YOUR GOAL — Exclude the pictures from your copy, and reproduce each entry below verbatim.

Saved data entries
══════
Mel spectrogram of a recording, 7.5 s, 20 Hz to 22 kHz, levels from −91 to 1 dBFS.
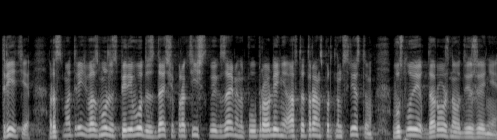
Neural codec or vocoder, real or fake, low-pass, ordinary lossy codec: none; real; none; none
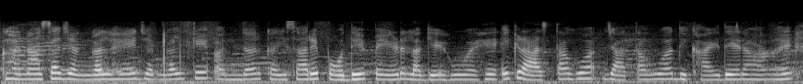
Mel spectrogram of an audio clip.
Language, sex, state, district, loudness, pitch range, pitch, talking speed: Hindi, female, Andhra Pradesh, Chittoor, -16 LUFS, 225-250 Hz, 235 Hz, 170 wpm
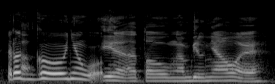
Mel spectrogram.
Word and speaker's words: Rego Nyowo: How do you pronounce that? Rego Nyowo. Rego Nyowo.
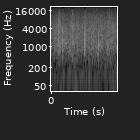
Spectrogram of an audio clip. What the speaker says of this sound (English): It wasn't raining that bad, but it was raining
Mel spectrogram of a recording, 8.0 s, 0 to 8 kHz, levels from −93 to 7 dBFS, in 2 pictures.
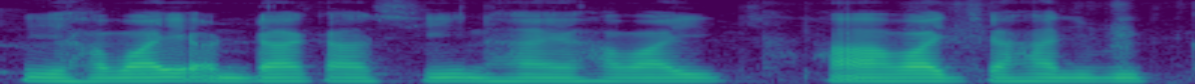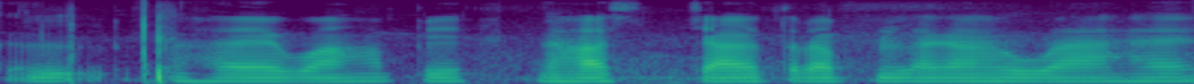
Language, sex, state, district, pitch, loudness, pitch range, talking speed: Hindi, male, Bihar, Muzaffarpur, 125 Hz, -32 LUFS, 120-125 Hz, 145 wpm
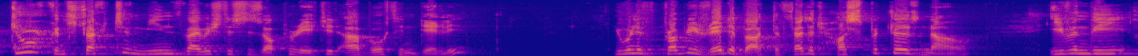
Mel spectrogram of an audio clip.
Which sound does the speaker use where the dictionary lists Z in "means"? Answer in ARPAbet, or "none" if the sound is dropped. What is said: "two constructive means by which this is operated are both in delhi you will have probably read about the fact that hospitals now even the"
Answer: Z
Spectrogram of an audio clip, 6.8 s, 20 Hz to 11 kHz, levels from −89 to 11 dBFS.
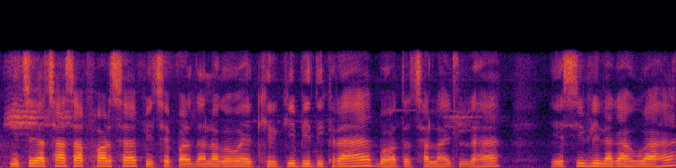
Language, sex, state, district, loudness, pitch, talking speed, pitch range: Hindi, male, Bihar, Muzaffarpur, -18 LUFS, 165 Hz, 205 wpm, 155-175 Hz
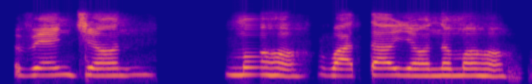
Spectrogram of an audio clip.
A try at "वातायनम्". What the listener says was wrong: वो हाँ, मह नहीं बोलना है, म। वातायनम। Whenever we have that two dots ना, तभी ही हम ह बोलेंगे, otherwise नहीं बोलना है।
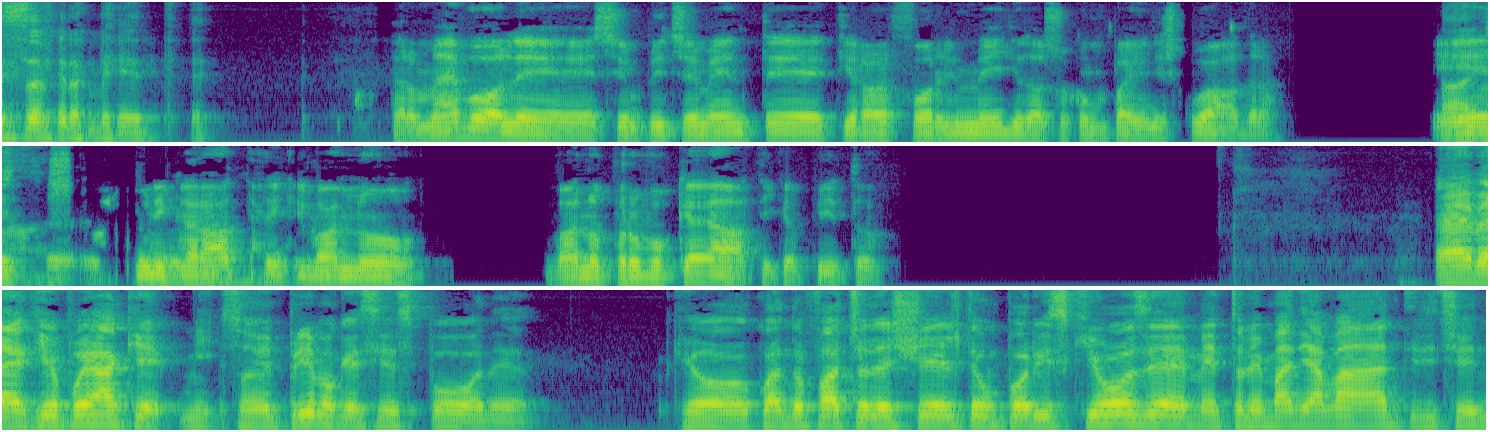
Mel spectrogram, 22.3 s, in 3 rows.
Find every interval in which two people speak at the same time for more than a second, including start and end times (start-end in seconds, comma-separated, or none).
7.2-9.0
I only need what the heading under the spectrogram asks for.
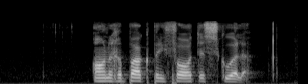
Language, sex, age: Afrikaans, male, 23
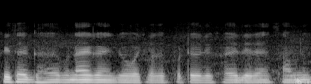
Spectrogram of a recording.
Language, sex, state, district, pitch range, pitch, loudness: Hindi, male, Madhya Pradesh, Umaria, 100-105 Hz, 105 Hz, -17 LUFS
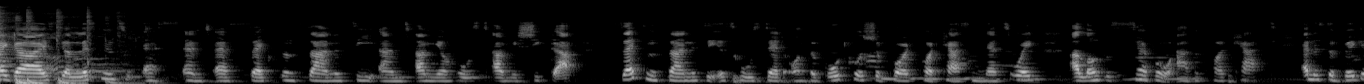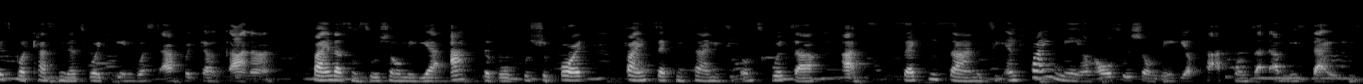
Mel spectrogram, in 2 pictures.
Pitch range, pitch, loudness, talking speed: 165-205 Hz, 180 Hz, -29 LUFS, 145 wpm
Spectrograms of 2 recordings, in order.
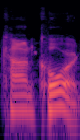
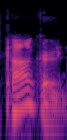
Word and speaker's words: Concord: got Lexington and conquered you said it right too not Concord it's conquered that's right yeah always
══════
ANSWER FOR THE TASK —
Mel spectrogram of a recording, 7.5 s, 20 Hz to 22 kHz, levels from −91 to 1 dBFS.
Neural codec or vocoder, real or fake, low-pass, ordinary lossy codec: none; real; none; none
Mel spectrogram of an audio clip.
Language, sex, state, district, loudness, pitch range, pitch, talking speed: Hindi, female, Andhra Pradesh, Chittoor, -16 LUFS, 225-250 Hz, 235 Hz, 170 wpm
Mel spectrogram.
Word and speaker's words: Rego Nyowo: How do you pronounce that? Rego Nyowo. Rego Nyowo.
Spectrogram of an audio clip. What the speaker says of this sound (English): It wasn't raining that bad, but it was raining
Mel spectrogram of a recording, 8.0 s, 0 to 8 kHz, levels from −93 to 7 dBFS, in 2 pictures.
Language, sex, state, district, pitch, loudness, pitch range, talking speed: Hindi, male, Bihar, Muzaffarpur, 125 Hz, -32 LUFS, 120-125 Hz, 145 wpm
Mel spectrogram of an audio clip.
Which sound does the speaker use where the dictionary lists Z in "means"? Answer in ARPAbet, or "none" if the sound is dropped. What is said: "two constructive means by which this is operated are both in delhi you will have probably read about the fact that hospitals now even the"
Answer: Z
Spectrogram of an audio clip, 6.8 s, 20 Hz to 11 kHz, levels from −89 to 11 dBFS.
Language, sex, state, district, loudness, pitch, talking speed, pitch range: Hindi, male, Bihar, Muzaffarpur, -18 LUFS, 165 Hz, 205 wpm, 155-175 Hz
Spectrogram of an audio clip.
A try at "वातायनम्". What the listener says was wrong: वो हाँ, मह नहीं बोलना है, म। वातायनम। Whenever we have that two dots ना, तभी ही हम ह बोलेंगे, otherwise नहीं बोलना है।
Mel spectrogram, 22.3 s, in 3 rows.
Find every interval in which two people speak at the same time for more than a second, including start and end times (start-end in seconds, comma-separated, or none).
7.2-9.0
I only need what the heading under the spectrogram asks for.
Language, sex, age: Afrikaans, male, 23
Spectrogram of a recording.
Language, sex, state, district, pitch range, pitch, loudness: Hindi, male, Madhya Pradesh, Umaria, 100-105 Hz, 105 Hz, -17 LUFS
Mel spectrogram, in 2 pictures.
Pitch range, pitch, loudness, talking speed: 165-205 Hz, 180 Hz, -29 LUFS, 145 wpm
Spectrograms of 2 recordings, in order.
Word and speaker's words: Concord: got Lexington and conquered you said it right too not Concord it's conquered that's right yeah always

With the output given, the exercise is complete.